This web does some odd things. For instance, a ray of light traveling through pockets of dark matter gets bent to and fro along the way. When a telescope takes images of remote galaxies, their shapes and positions are distorted— usually just slightly, but sometimes severely—by this effect. It's like looking through the wavy glass of the door on a shower stall. Nothing in the distant universe is quite as it appears.
Scientists think dark matter is made of unidentified particles that rarely interact with ordinary matter. They've built experiments to try to catch such particles, but so far dark matter has defied detection.
When it comes to dark energy, scientists don't have a clue. It's some substance or property of space itself that endows space with a negative pressure. It acts in a sense like antigravity, accelerating the growth of the cosmos with increasing urgency. As the entire universe expands—a process set in motion by the big bang 13.7 billion years ago—the influence of dark energy grows ever larger. It's disquieting, for scientists and astronomy fans alike.
Astrophysicists first theorized the existence of dark energy a decade ago after observations showed that distant supernovae—bright signposts that illuminate how quickly the universe grows—were farther away from Earth than predicted.
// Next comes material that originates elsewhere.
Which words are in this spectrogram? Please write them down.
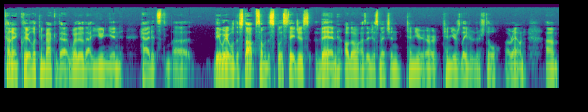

Since then they confirmed it using a sensitive satellite, the Wilkinson Microwave Anisotropy Probe, to measure the heat left over from the big bang. The universe's temperature has faded from trillions of degrees then to mere wisps of warmth above absolute zero today. Fluctuations just a few hundred-thousandths of a degree in different spots in the sky preserve a record of the exact proportions of dark energy, dark matter, and ordinary matter soon after the big bang. It was a triumph of modern cosmology to measure and interpret this, but the quest won't be over until we know what dark energy is and why it even exists.
These mysteries shouldn't overshadow the remarkable threshold astronomy is nearing: We're able to see almost everything that shines. When I was growing up, I was convinced the universe was infinite and ungraspable, capable of hiding things we could never hope to detect. But today we can sense its margins and feel the faint glow of its creation. We soon will reach further into the epoch when the first stars ignited and the first shreds of galaxies coalesced. The James Webb Space Telescope, successor to Hubble, will take us there by the middle of the next decade. Shortly after that, a new generation of telescopes on the ground—giants with mirrors 80 feet across, or more—will expand our cosmic vision to yet fainter things. We'll never see every last star or nebula. But we will take the measure of enough of them to say, with confidence, how galaxies arose and evolved, how stars live and die, and how planets fit into these grand cycles. It will be a portrait of our origins.
Technology and computers drive astronomy today, but it remains a personal science. Those who devote their lives to it cherish their moments of reflection. Recently, a celebrated astronomer told me it took her more than three decades to truly see our galaxy. It happened in Chile, when she ventured outside a high observatory dome. Under some of the clearest skies on Earth, she let her eyes adapt to the night. Soon, she perceived the spiral arm of the Milky Way closest to us, and the dark clouds of dust around the center of the galaxy far beyond. Instead of a flat band across the sky, she saw the depths of the Milky Way, a 3-D whirlpool of stars. Vertigo swept over her. "The sensation of being on Earth faded away," she recalled. "I was a citizen of the galaxy."
Romantic? Perhaps. But that's the power of astronomy.